Should an entry contain an image, leave the image out and repeat the entry's text exactly.

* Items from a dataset
============
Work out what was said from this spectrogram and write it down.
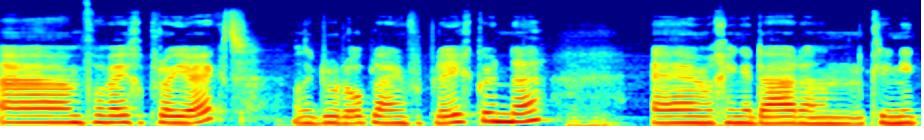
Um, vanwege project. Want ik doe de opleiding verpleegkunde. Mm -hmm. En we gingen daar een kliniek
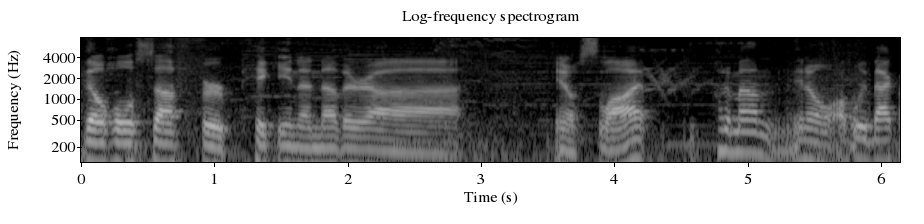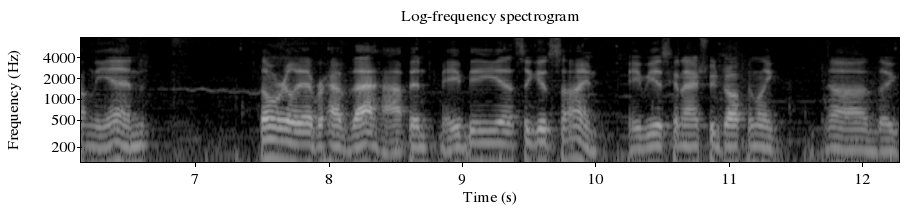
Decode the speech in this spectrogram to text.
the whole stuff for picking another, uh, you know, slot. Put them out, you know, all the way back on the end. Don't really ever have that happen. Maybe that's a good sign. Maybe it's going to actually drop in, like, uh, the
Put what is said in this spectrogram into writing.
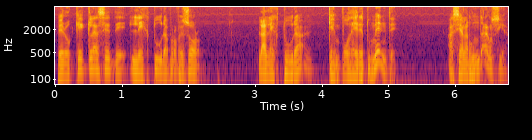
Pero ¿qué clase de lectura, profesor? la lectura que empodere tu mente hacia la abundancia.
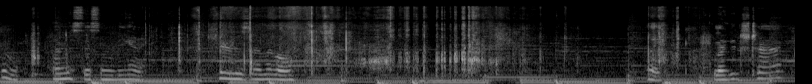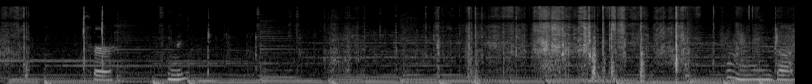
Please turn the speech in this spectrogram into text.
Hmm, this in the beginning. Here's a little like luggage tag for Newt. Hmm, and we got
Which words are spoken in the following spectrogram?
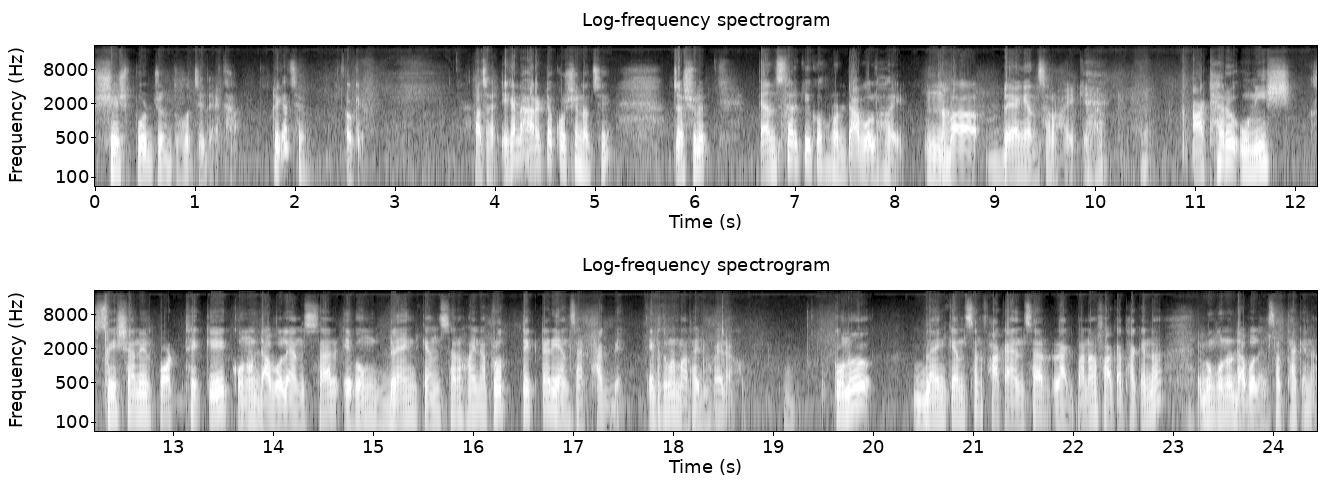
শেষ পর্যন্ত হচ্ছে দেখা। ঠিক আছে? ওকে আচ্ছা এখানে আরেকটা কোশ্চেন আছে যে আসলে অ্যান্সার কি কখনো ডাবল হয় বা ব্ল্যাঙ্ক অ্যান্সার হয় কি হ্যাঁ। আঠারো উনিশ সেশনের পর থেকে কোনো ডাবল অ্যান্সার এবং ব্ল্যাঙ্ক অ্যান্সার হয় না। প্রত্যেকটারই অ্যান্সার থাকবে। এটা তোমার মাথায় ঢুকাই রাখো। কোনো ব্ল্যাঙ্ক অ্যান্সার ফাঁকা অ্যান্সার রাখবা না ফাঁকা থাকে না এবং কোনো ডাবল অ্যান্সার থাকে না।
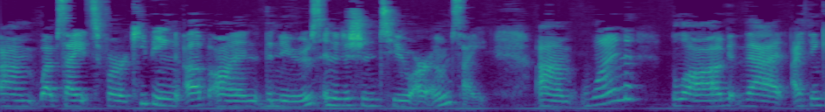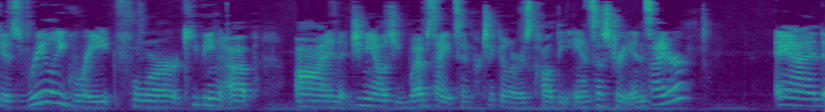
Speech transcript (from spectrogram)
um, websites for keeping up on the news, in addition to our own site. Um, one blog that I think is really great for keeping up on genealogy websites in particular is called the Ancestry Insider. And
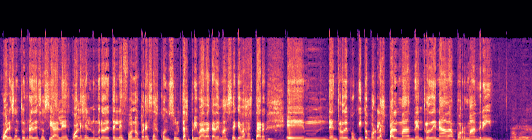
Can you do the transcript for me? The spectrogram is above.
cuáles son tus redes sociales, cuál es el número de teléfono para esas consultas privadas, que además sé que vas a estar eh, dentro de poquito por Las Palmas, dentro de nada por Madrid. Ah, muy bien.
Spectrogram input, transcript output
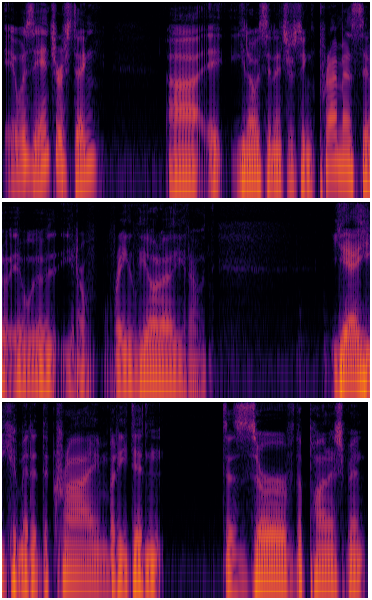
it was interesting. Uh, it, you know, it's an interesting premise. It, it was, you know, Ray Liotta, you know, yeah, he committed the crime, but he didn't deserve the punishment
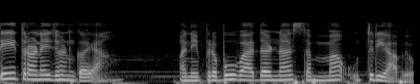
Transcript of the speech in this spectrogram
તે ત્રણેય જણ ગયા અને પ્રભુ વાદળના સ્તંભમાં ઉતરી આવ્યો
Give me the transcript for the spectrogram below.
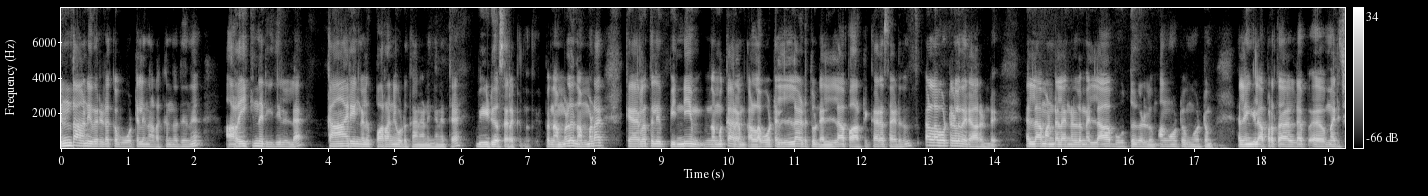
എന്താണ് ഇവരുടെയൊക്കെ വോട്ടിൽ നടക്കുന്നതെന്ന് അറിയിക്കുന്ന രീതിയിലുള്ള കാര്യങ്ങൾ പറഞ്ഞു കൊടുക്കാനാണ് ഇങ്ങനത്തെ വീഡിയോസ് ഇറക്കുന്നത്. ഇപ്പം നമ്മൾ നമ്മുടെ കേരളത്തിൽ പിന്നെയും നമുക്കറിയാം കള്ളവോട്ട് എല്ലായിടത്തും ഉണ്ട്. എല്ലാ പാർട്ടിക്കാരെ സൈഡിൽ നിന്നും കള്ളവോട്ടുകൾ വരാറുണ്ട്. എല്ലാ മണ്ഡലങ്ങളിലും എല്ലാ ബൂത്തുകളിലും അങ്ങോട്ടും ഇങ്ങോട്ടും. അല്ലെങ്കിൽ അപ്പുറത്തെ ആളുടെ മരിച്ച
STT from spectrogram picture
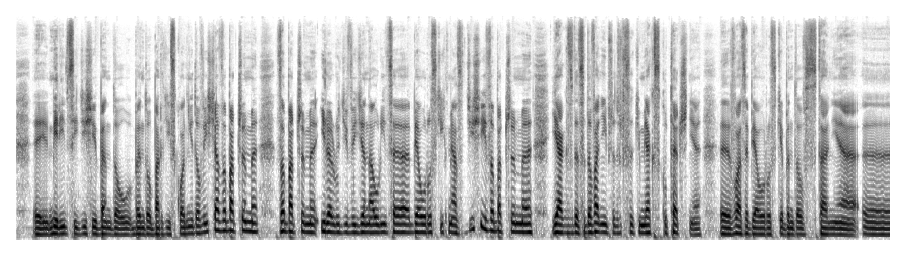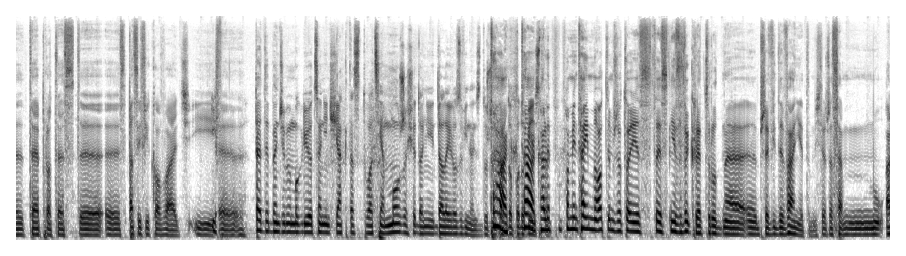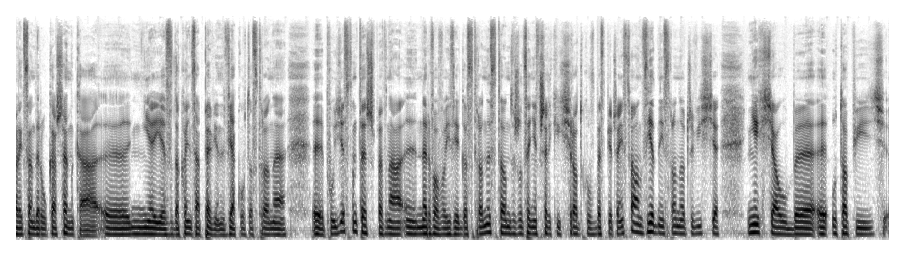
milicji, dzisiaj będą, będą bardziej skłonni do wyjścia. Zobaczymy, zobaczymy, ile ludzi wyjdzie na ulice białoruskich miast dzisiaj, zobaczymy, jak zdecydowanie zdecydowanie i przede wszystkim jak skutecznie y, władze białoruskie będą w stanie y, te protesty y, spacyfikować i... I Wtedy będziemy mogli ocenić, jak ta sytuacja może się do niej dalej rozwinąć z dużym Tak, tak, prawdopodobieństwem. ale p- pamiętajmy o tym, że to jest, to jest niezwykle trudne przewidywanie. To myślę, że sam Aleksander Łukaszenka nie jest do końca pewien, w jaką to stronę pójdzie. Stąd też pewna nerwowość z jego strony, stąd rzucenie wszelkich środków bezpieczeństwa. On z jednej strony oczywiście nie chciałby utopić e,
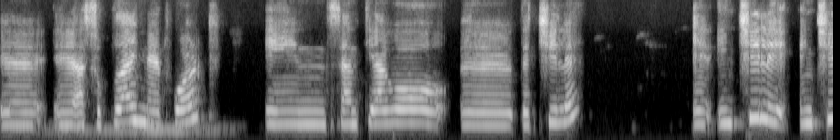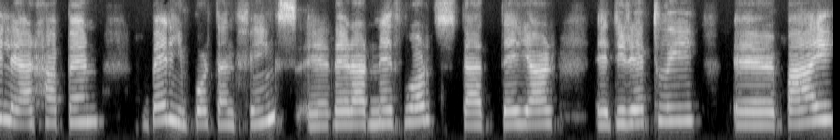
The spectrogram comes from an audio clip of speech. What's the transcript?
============
* Problem solution
Work out what was said from this spectrogram and write it down.
Um, vanwege project. Want ik doe de opleiding verpleegkunde. Mm -hmm. En we gingen daar een kliniek
Decode the speech in this spectrogram to text.
the whole stuff for picking another, uh, you know, slot. Put them out, you know, all the way back on the end. Don't really ever have that happen. Maybe that's a good sign. Maybe it's going to actually drop in, like, uh, the
Put what is said in this spectrogram into writing.
Pero ¿qué clase de lectura, profesor? la lectura que empodere tu mente hacia la abundancia.
Please turn the speech in this spectrogram into text.
Hmm, this in the beginning. Here's a little like luggage tag for Newt. Hmm, and we got
Which words are spoken in the following spectrogram?
শেষ পর্যন্ত হচ্ছে দেখা। ঠিক আছে? ওকে আচ্ছা এখানে আরেকটা কোশ্চেন আছে যে আসলে অ্যান্সার কি কখনো ডাবল হয় বা ব্ল্যাঙ্ক অ্যান্সার হয় কি হ্যাঁ। আঠারো উনিশ সেশনের পর থেকে কোনো ডাবল অ্যান্সার এবং ব্ল্যাঙ্ক অ্যান্সার হয় না। প্রত্যেকটারই অ্যান্সার থাকবে। এটা তোমার মাথায় ঢুকাই রাখো। কোনো ব্ল্যাঙ্ক অ্যান্সার ফাঁকা অ্যান্সার রাখবা না ফাঁকা থাকে না এবং কোনো ডাবল অ্যান্সার থাকে না।
Speech transcript (from spectrogram)
um, websites for keeping up on the news, in addition to our own site. Um, one blog that I think is really great for keeping up on genealogy websites in particular is called the Ancestry Insider. And
Can you do the transcript for me? The spectrogram is above.
cuáles son tus redes sociales, cuál es el número de teléfono para esas consultas privadas, que además sé que vas a estar eh, dentro de poquito por Las Palmas, dentro de nada por Madrid. Ah, muy bien.
Spectrogram input, transcript output
it was interesting. Uh, it, you know, it's an interesting premise. It, it was, you know, Ray Liotta, you know, yeah, he committed the crime, but he didn't deserve the punishment
Transcript of the speech in this spectrogram
તે ત્રણેય જણ ગયા અને પ્રભુ વાદળના સ્તંભમાં ઉતરી આવ્યો
Give me the transcript for the spectrogram below.
എന്താണ് ഇവരുടെയൊക്കെ വോട്ടിൽ നടക്കുന്നതെന്ന് അറിയിക്കുന്ന രീതിയിലുള്ള കാര്യങ്ങൾ പറഞ്ഞു കൊടുക്കാനാണ് ഇങ്ങനത്തെ വീഡിയോസ് ഇറക്കുന്നത്. ഇപ്പം നമ്മൾ നമ്മുടെ കേരളത്തിൽ പിന്നെയും നമുക്കറിയാം കള്ളവോട്ട് എല്ലായിടത്തും ഉണ്ട്. എല്ലാ പാർട്ടിക്കാരെ സൈഡിൽ നിന്നും കള്ളവോട്ടുകൾ വരാറുണ്ട്. എല്ലാ മണ്ഡലങ്ങളിലും എല്ലാ ബൂത്തുകളിലും അങ്ങോട്ടും ഇങ്ങോട്ടും. അല്ലെങ്കിൽ അപ്പുറത്തെ ആളുടെ മരിച്ച
STT from spectrogram picture
milicji, dzisiaj będą, będą bardziej skłonni do wyjścia. Zobaczymy, zobaczymy, ile ludzi wyjdzie na ulice białoruskich miast dzisiaj, zobaczymy, jak zdecydowanie zdecydowanie i przede wszystkim jak skutecznie y, władze białoruskie będą w stanie y, te protesty y, spacyfikować i... I Wtedy będziemy mogli ocenić, jak ta sytuacja może się do niej dalej rozwinąć z dużym Tak, tak, prawdopodobieństwem. ale p- pamiętajmy o tym, że to jest, to jest niezwykle trudne przewidywanie. To myślę, że sam Aleksander Łukaszenka nie jest do końca pewien, w jaką to stronę pójdzie. Stąd też pewna nerwowość z jego strony, stąd rzucenie wszelkich środków bezpieczeństwa. On z jednej strony oczywiście nie chciałby utopić e,
The spectrogram comes from an audio clip of speech. What's the transcript?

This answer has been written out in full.